Task goal: Find every line with the string "said" in the material below and copy it.

═════ Source data ═════

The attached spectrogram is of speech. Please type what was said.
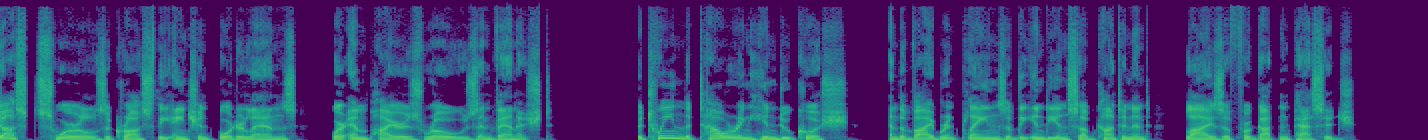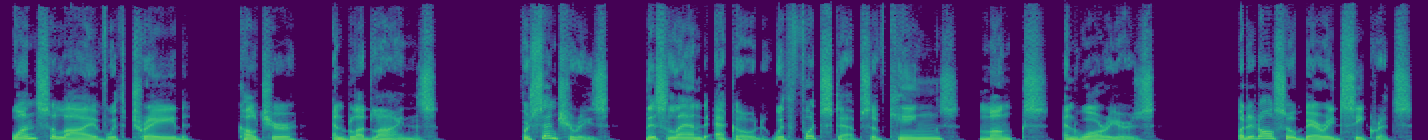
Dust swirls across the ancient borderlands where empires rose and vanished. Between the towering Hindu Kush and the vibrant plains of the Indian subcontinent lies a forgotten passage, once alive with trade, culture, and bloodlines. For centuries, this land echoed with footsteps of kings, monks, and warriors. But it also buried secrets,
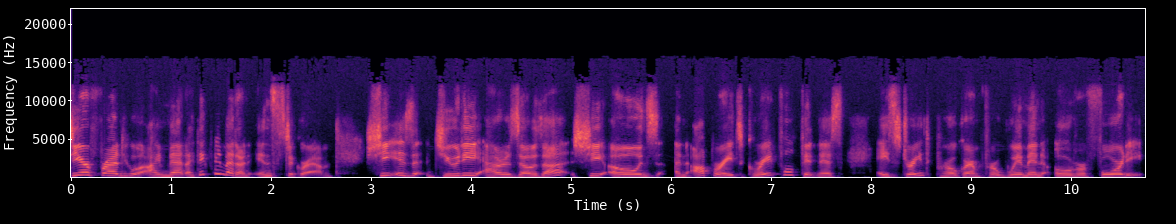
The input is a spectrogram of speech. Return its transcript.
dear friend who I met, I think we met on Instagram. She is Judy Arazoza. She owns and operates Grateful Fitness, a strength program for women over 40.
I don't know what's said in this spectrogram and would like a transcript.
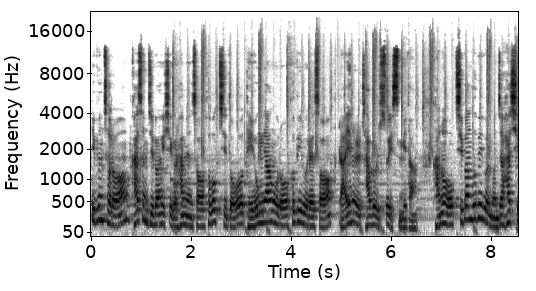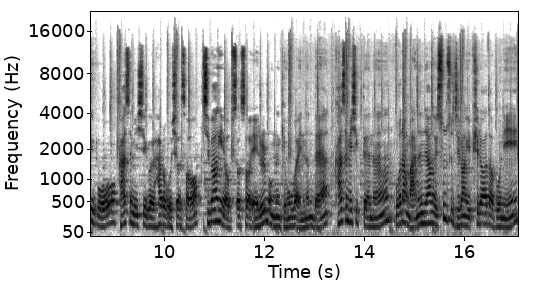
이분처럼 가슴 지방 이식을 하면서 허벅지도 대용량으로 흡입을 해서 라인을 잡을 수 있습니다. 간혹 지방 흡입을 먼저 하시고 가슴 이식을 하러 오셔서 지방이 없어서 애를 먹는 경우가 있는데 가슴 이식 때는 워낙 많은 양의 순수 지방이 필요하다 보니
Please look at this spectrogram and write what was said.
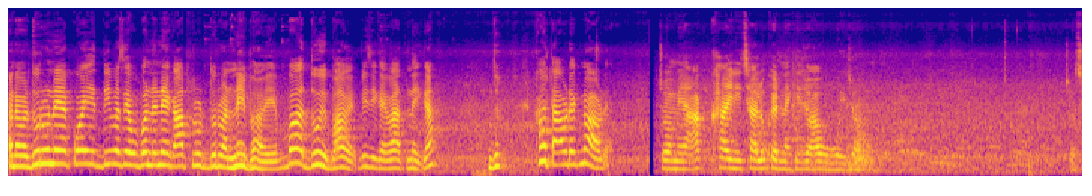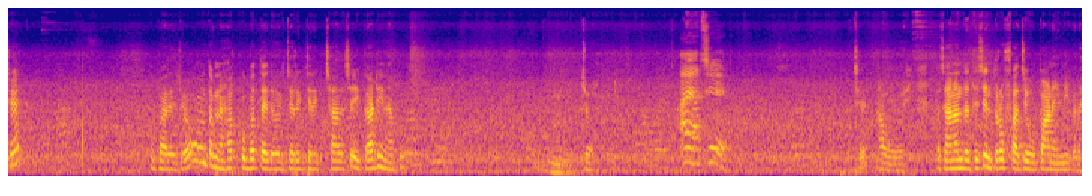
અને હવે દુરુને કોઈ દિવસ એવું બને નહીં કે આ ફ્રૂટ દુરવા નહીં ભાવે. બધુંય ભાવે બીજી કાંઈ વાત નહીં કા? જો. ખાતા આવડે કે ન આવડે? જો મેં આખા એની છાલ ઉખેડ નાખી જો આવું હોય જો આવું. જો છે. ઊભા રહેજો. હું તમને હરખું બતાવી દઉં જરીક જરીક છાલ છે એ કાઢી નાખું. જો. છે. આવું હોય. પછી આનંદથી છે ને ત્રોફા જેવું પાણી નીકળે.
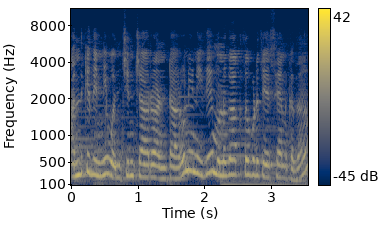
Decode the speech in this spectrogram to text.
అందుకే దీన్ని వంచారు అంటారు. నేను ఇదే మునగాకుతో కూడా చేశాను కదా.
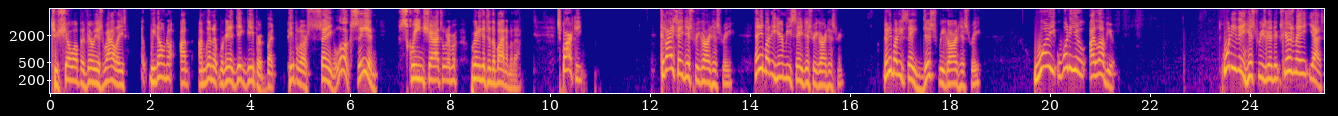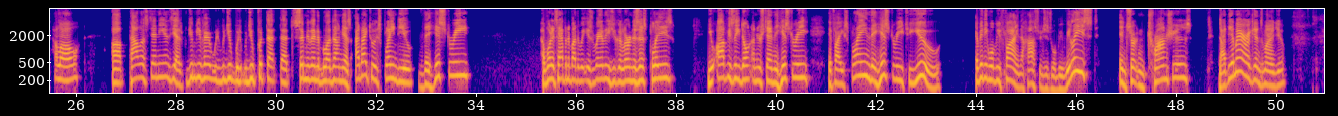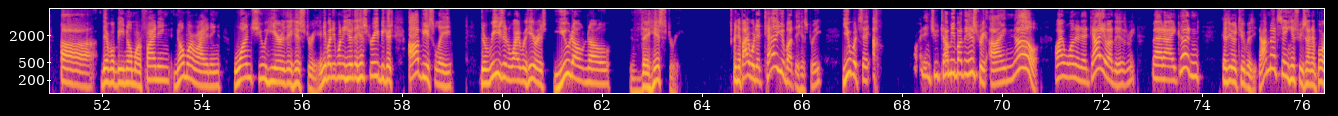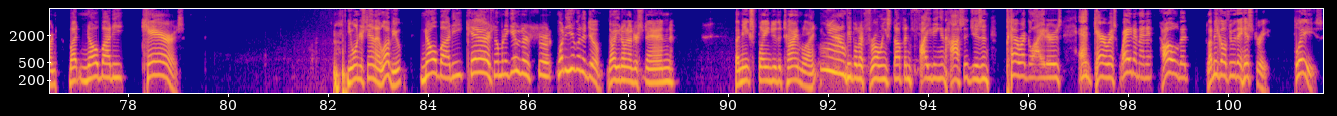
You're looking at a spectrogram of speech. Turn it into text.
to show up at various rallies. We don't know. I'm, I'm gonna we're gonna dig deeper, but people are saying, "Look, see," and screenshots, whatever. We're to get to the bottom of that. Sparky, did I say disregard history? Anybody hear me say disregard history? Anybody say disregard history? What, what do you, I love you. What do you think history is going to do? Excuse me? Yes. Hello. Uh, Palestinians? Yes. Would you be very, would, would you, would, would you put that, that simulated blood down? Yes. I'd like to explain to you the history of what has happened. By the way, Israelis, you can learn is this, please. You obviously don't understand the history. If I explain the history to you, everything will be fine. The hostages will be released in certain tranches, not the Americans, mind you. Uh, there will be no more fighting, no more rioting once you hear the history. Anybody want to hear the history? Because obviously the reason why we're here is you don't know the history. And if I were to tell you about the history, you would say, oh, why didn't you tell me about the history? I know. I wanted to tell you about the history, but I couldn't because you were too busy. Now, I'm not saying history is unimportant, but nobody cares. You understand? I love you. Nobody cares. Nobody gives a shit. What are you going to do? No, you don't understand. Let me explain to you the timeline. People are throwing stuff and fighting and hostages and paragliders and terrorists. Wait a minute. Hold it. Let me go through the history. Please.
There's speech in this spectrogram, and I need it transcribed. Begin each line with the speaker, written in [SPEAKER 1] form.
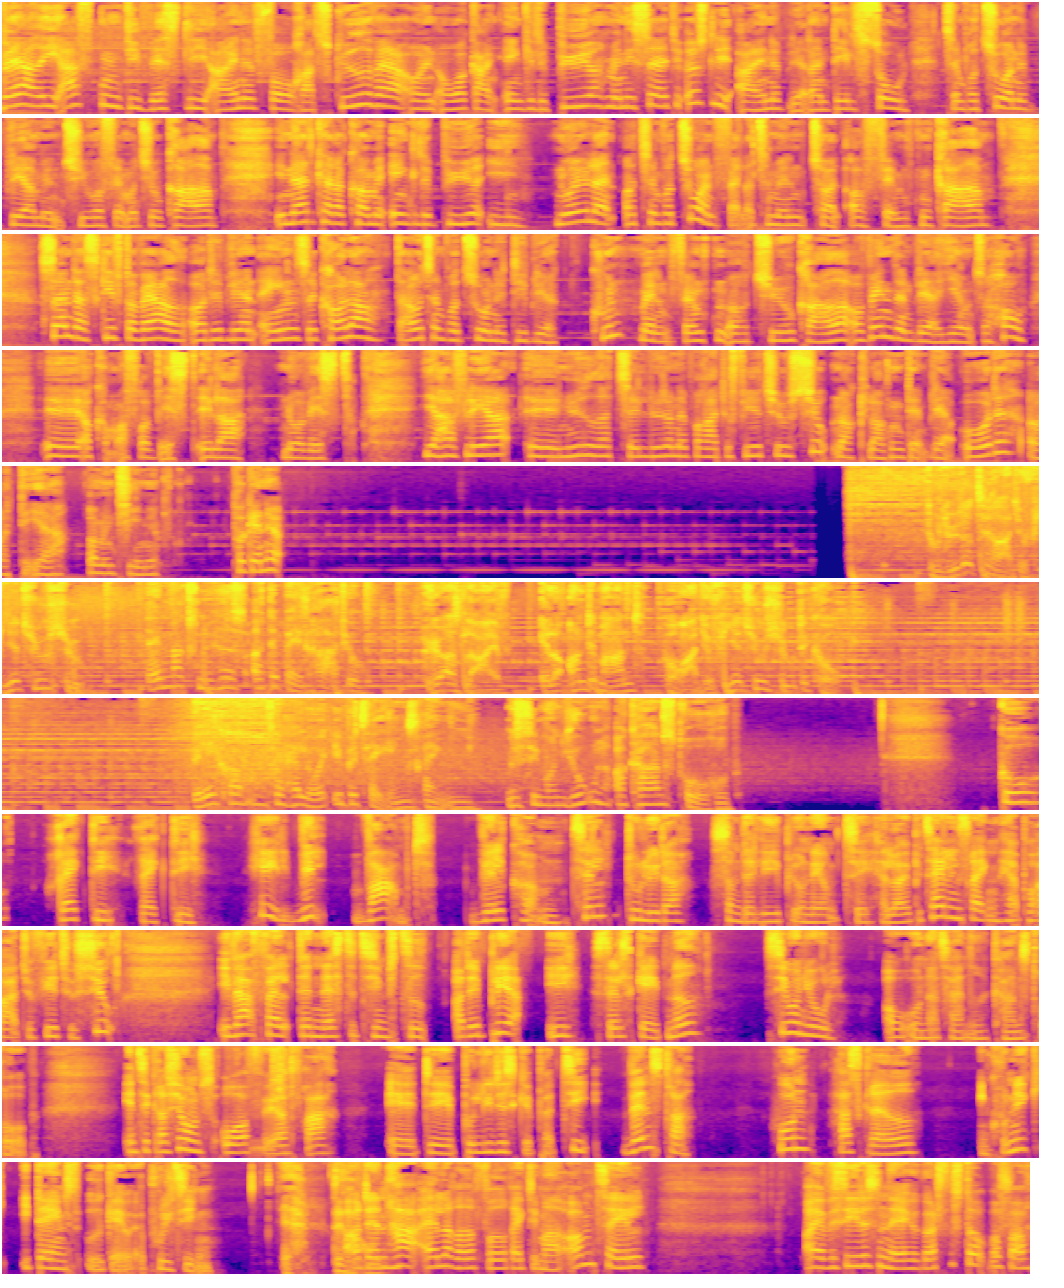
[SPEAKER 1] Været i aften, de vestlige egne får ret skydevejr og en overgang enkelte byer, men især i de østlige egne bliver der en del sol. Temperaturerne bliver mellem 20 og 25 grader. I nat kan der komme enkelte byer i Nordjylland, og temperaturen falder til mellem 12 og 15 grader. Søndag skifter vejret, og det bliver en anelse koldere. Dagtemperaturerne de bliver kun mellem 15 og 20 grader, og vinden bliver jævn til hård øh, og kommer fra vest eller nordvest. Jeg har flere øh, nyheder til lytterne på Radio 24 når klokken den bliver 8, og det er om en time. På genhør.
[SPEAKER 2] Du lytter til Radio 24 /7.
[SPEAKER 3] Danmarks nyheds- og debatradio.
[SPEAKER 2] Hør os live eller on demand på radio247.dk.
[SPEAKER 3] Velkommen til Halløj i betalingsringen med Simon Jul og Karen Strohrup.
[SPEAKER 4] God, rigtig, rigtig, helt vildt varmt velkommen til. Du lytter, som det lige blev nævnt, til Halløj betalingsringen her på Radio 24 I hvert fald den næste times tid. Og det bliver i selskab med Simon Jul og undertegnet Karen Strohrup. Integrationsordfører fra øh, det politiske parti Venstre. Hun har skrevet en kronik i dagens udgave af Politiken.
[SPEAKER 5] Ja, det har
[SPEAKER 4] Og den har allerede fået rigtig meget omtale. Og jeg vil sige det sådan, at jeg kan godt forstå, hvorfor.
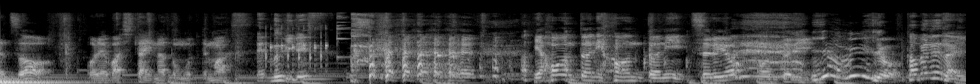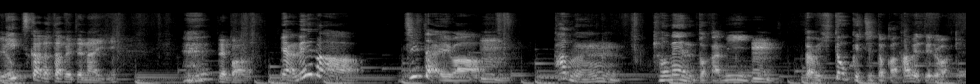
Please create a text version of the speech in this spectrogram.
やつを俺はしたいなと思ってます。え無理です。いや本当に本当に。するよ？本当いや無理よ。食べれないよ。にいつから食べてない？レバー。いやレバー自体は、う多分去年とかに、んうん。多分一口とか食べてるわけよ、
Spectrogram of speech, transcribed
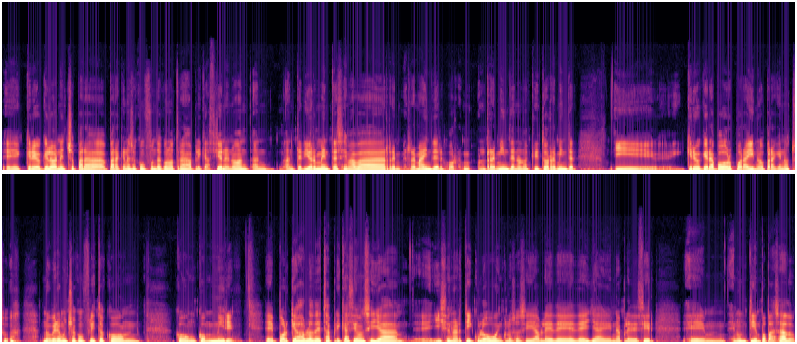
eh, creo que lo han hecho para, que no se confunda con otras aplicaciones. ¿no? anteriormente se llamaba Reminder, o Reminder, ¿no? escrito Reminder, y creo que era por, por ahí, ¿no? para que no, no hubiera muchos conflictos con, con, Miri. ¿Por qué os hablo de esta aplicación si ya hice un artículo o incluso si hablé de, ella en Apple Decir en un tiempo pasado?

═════

Written response:
The attached spectrogram is of speech. Please type what was said.
I don't know what's said in this spectrogram and would like a transcript.
Please look at this spectrogram and write what was said.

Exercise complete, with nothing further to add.